Act 5 Scene 1

Do your Terms & Conditions of Sale or Purchase carry a reference to Incoterms? If not why not?. A simple phrase such as: “International Sales and International Purchases will be subject to the Incoterm agreed in the Acknowledgement of Order or the Purchase Order confirming the contract of supply. The official Incoterms® 2010 rules published by the International Chamber of Commerce ICC Publication No. 715E apply.”

Don’t fall into the trap which a local company fell into, they had traded for over a hundred years but nobody seemed to read their T’s & C’s and it was only when a shipping consultant noticed the term “Free Mill Station” in them, that the question was asked “where has this term come from and what does it mean?”

Act 5 Scene 2

“Albert will know” came the answer and soon an elderly chap was brought up from the depths of the factory “Albert what does ‘Free Mill station’ mean, you’ve been here many years so we expect you know”

Albert, blinking against the light, explained that the term came about because they supplied paper mills and delivery was always made to the Railway station closest to the customer’s mill. The terms was inserted into their T’s & C’s a long, long time ago and over the years it had been forgotten about.

If Commercial are alerted to the protection that proper use of Incoterms can provide they will surely act to protect the company from dispute.

 

Further Reading:  The Trials & Tribulations of Implementing Incoterms 2010 , The Incoterms Rules, FAQ Incoterms 2010 and Top Errors in Using Incoterms 2010

 

Back to Articles

 

Written on 22nd April by Brian Herd MIEx, Partner Strong & Herd LLP, Chairman NorthWest Branch of the Institute of Export & International Trade (IoE)

Relevant Public Training Courses:

Incoterms Rules Explained

Export Essentials

Import Essentials

 

Additional Links

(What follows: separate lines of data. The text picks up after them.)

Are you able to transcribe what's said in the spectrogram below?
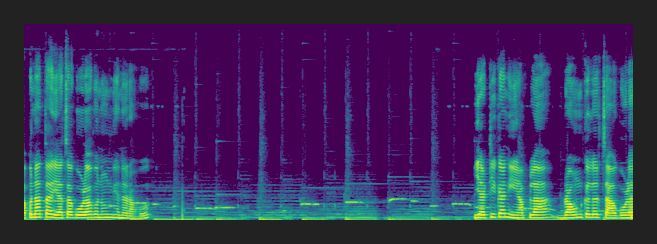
आपण आता याचा गोळा बनवून घेणार आहोत. या ठिकाणी आपला ब्राऊन कलरचा गोळा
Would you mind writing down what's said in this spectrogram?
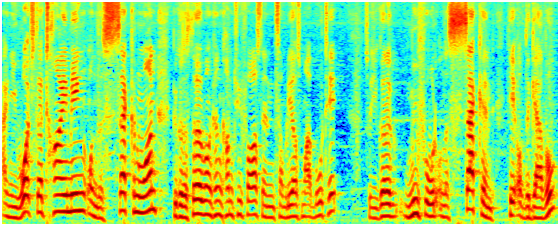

Incoterms Wallcharts and Incoterms Books

 

 

Contact Strong & Herd
to discuss your requirements
Telephone
0161 499 7000
Fax
0161 499 7100
Strong & Herd LLP, Manchester International Office Centre
Styal Road, Manchester, M22 5WB